Maxwell: Faith has continued to be a part of my everyday life. Just because I’m not Miss America anymore doesn’t mean I don’t need God’s help in every aspect of my life. Christ is the foundation of my marriage and my relationship with my husband. I start and end each day with God. I love to read my devotional. I need to start and end each day with a prayer. I feel it’s my way of taking care of myself when all other earthly things fail.
I don’t know how people get through things without faith. Without my faith, I feel I have nothing. During the toughest of times, God is always there for me. My faith is always there for me, no matter what. That’s what keeps me going each day… There were so many times when I felt like a failure or things didn’t plan out the way I wanted. My faith keeps me pushing forward and eager to discover what’s next for me. And I never let those setbacks stop me. My faith is always right around the corner, along with bigger and better things.
Fox News: Looking back, what compelled you to try out for Miss America?
Maxwell: It’s a bit of a long story that I detail in the book (laughs) but it was really a whim. I decided to start competing for Miss America on a whim. My mom suggested [it] to me one day and my first knee jerk reaction was no.
I grew up on a farm. I wasn’t a pageant girl and I wasn’t about that life. I’ve never competed in my life. And most girls who do pageants have grown up with it. They’ve competed since they were five years out. I just felt it wasn’t my calling in life. But then my mother told me about the scholarship opportunities. And there was a talent competition.
I grew up singing so that alone was a big temptation for me. I felt it was an opportunity for my talent to finally be validated. I always wanted to be a singer so I thought this would have been a great way to have my voice heard. So I just decided to try out and it turns out I was pretty good at it (laughs).
Fox News: What was going through your mind when you realized you had won?
Maxwell: Honestly, I have no idea what was going through my mind at that moment. Your mind just goes completely blank. It’s a moment of shock and disbelief. I completely lost control of my emotions.
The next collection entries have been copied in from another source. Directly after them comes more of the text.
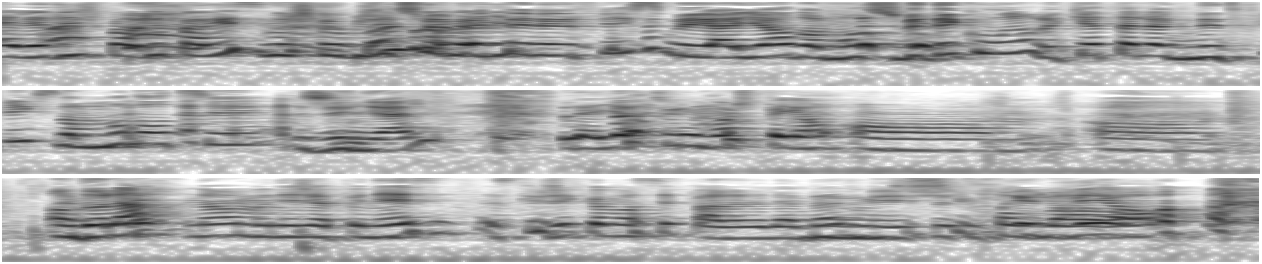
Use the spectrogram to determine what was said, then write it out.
Elle a dit Je pars de Paris, sinon je serai obligée Moi, de je vais travailler. Netflix, mais ailleurs dans le monde. Je vais découvrir le catalogue Netflix dans le monde entier. Génial. D'ailleurs, tous les mois, je paye en. en, en- En dollars Non, en monnaie japonaise, parce que j'ai commencé par là-bas, donc Mais je c'est suis prélevée marrant. en.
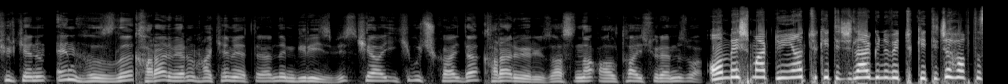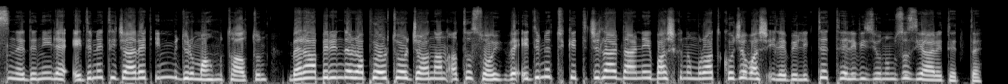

I was already feeling a tremendous amount of pressure. We haven’t had a Miss Georgia win Miss America in over 63 years at that time. So Georgia had a lot of faith in me. I really wanted to break the cycle for my home state. So when I actually did, I just couldn’t believe it. I was so over the moon and excited. I couldn’t think about anything else except how thankful I was being the girl who was crowned Miss America.
Fox News: What surprised you the most about the Miss America experience?
Maxwell: It’s really not that glamorous. Wearing gowns and being beautiful all the time is really such a small percentage of what your year entails… I traveled 20,000 miles a month. It was non-stop. I was living in hotel rooms. I never got to go home or see my family. You’re just isolated and living in hotels and airports for an entire year of your life. There’s a lot of emotional things that you go through when you’re kept isolated like that.
You don’t want to ever look ungrateful that you’re Miss America. You don’t want to complain because it’s the most incredible gift and so many young women would love to be in your shoes. So all you want to do is be thankful and so happy that you have this opportunity. But the reality of it is that there are some not-so-great sides to being Miss America.
Fox News: What inspired you to write "Miss Unlikely" now?
Maxwell: I feel I’ve learned so much in these last few years. And as a public figure, I felt it was my responsibility to use that information I’ve learned to help other young women who might be going through the same thing. I really wanted my book to not just be an autobiography where I get to tell my side of the story to the world, but really an opportunity to help change and mold young lives, young women who may be experiencing what I went through. I just hope my story makes their lives a little easier.